Interventions With Fathers: Adaptations, Technologies, and Strategies
Mounting research continues to reaffirm the contribution of fathers and fathering to child and family well-being as well as the potential for father-related factors to moderate parenting intervention outcomes. Unfortunately, fathers continue to be neglected in child and family interventions and research. Although studies have described the barriers that contribute to the low levels of male participation in parenting interventions, there has been very little empirical exploration and testing of strategies aimed at addressing these barriers. This symposium is organized around four papers describing results from parenting intervention development research designed to empirically examine strategies to increase the engagement of fathers. These interventions target key father and family outcomes including: fathers’ parenting skills, co-parenting, fathers’ support of positive mothering, mothers’ support of positive fathering, and reduction of father-related risk factors that contribute to child behavioral problems and child maltreatment. The four papers included in this symposium are at the forefront of research on the engagement of fathers in parenting interventions.

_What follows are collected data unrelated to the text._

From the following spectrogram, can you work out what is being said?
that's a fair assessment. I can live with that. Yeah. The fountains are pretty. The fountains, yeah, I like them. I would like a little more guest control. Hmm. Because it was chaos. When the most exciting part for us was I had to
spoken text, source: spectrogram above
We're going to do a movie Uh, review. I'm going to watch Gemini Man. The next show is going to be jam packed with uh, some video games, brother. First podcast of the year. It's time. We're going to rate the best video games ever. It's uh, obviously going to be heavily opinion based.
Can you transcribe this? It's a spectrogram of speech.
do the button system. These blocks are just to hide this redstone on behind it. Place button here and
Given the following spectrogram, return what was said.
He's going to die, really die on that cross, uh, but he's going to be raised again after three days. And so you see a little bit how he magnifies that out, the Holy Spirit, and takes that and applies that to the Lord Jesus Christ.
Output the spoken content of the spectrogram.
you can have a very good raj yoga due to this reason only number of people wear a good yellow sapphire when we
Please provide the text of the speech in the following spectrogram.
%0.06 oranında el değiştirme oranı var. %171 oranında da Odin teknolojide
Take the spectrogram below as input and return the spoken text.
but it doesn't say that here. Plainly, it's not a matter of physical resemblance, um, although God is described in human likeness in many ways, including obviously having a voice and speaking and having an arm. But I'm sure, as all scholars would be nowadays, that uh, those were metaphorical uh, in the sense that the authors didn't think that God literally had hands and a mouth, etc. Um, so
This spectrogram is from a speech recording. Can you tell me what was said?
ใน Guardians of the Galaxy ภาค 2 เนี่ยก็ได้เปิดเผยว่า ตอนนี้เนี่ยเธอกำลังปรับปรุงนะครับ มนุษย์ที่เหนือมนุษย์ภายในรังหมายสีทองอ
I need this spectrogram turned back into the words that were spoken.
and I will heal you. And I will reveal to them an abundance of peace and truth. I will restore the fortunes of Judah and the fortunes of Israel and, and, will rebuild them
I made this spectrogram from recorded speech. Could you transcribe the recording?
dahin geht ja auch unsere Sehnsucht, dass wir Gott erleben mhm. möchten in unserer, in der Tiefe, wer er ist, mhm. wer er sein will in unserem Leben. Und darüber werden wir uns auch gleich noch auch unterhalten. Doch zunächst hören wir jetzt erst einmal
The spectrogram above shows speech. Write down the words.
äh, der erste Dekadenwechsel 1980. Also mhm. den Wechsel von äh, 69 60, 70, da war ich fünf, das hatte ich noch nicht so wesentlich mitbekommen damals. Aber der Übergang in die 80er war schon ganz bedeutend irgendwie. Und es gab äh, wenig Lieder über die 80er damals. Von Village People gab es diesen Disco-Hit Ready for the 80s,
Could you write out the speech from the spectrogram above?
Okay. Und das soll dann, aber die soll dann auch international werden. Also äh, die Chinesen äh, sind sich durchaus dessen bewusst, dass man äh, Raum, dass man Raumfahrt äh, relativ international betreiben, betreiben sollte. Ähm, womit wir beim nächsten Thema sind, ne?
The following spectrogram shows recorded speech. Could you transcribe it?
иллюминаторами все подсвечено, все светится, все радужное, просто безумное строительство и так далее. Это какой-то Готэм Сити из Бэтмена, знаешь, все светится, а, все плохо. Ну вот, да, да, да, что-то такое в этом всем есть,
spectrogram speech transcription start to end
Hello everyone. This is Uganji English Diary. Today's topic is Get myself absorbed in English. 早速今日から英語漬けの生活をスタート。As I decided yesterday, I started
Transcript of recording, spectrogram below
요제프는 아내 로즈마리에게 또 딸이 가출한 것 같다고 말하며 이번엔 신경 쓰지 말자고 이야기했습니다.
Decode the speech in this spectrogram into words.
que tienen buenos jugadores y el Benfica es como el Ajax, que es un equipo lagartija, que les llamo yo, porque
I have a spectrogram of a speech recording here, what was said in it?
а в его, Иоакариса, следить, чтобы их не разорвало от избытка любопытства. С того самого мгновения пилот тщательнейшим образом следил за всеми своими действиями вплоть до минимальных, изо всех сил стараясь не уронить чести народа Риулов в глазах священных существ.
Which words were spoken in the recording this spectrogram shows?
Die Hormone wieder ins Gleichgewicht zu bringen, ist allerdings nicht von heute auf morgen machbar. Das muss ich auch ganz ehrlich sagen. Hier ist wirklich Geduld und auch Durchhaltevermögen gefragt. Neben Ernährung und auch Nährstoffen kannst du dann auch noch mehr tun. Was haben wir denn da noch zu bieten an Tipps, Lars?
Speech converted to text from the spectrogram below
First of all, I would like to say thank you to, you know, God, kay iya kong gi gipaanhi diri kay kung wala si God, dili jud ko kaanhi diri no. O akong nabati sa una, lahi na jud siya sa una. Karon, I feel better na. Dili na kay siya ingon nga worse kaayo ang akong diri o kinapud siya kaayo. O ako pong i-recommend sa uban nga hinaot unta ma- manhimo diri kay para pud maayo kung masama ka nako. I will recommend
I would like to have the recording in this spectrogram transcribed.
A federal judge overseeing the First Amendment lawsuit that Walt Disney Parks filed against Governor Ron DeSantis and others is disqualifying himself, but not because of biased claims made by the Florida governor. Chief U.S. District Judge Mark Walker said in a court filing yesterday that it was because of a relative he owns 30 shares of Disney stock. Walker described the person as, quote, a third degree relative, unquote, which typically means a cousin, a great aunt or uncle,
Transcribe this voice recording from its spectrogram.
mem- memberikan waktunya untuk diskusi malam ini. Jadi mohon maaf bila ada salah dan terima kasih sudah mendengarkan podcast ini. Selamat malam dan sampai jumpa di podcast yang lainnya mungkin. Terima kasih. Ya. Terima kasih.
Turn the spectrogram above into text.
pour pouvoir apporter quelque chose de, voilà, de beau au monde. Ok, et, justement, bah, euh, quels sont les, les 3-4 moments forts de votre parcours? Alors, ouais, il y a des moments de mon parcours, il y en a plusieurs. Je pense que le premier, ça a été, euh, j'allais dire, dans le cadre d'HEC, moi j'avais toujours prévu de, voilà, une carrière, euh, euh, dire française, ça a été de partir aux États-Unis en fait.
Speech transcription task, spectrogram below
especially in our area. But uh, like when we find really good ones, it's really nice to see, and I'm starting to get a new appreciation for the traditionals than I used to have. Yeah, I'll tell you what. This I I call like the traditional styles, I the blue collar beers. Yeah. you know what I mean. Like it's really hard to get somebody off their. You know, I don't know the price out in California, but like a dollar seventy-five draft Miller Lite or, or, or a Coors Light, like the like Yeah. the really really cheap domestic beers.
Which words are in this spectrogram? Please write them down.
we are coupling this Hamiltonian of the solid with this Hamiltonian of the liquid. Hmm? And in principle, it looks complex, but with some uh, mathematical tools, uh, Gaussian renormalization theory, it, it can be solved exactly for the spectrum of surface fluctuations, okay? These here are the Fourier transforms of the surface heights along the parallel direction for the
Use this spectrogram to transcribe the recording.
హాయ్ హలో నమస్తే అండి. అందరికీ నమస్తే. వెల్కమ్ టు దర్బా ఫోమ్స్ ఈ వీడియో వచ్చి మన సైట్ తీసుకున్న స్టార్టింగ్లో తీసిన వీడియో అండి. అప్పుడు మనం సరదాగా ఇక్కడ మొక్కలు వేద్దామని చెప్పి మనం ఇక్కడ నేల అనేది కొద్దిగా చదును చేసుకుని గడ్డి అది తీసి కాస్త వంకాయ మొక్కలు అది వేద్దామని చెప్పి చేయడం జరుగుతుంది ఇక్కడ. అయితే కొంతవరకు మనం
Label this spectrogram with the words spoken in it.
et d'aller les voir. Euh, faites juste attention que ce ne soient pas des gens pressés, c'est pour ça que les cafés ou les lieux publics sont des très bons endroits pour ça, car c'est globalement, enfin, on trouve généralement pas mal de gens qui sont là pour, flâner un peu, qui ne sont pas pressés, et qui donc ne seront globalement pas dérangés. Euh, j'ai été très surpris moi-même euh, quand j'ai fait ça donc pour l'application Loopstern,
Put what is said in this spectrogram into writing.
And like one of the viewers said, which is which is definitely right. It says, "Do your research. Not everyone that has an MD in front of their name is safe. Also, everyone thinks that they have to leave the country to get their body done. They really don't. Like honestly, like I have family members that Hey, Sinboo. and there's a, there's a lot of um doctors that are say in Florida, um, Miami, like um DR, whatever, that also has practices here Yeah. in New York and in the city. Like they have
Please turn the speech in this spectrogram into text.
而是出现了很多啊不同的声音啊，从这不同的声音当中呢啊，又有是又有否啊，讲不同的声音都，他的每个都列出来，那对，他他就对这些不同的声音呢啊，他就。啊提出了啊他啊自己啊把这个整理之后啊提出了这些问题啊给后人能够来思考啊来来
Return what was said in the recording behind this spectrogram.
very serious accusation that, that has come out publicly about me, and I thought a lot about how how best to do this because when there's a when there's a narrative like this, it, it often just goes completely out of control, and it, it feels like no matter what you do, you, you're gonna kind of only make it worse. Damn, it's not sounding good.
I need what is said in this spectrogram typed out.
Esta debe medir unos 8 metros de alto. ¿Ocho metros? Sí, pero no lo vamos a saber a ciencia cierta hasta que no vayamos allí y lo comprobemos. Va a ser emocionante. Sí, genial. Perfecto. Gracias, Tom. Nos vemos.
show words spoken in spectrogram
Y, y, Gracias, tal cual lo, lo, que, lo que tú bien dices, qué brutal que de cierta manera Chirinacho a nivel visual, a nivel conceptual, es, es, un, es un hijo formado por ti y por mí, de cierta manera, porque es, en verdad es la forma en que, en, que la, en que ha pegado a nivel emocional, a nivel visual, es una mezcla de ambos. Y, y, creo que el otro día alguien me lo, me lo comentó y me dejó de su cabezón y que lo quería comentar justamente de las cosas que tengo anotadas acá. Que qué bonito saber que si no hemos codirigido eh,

The four papers included in this symposium describe parenting intervention development for two important and underserved populations of fathers: military fathers and low-income racial/ethnic minority fathers. The first paper describes the unique challenges experienced by military fathers and their perspectives on parenting needs and motivations to inform interventions using focus group data. The second paper is also focused on military fathers. It provides an overview of the development of innovative parenting education technology that was informed and tested by fathers. The third paper is describes the development and empirical testing of strategies to engage African American fathers in an adapted evidence-based parent training program. Using experimental pilot study data, outcomes focused on changes in parenting behaviors of fathers are presented. The fourth paper describes a father involvement enhancement intervention that is designed to engage fathers in home visiting services. Intervention outcomes based on a quasi-experimental study design are presented including novel audio technology tool that captures parent-child interactions in the home.
Common themes emerge across the studies including fathers’ motivations to engage in and benefit from parenting interventions, the impact of service systems on engagement of fathers in child and family services, creative methods for serving fathers and measuring fathering, as well as issues related to co-parenting and addressing relationships with the mothers of their children. In addition to highlighting these common threads across study findings, another strength of this symposium includes the presentation of data collected directly from fathers, which has been a limitation of many prior studies. Other contributions include the examination of a variety of child and family service system contexts and a mix of quantitative and qualitative methodological approaches.
These projects represent the cutting edge of research in this nascent and challenging area of study. Collectively they advance knowledge of the service needs of fathers beyond descriptions of barriers to fathers’ engagement in parenting interventions and often repeated, but rarely tested engagement and adaptation strategies. The promising methodologies and interventions presented here will guide future research and intervention development in the field.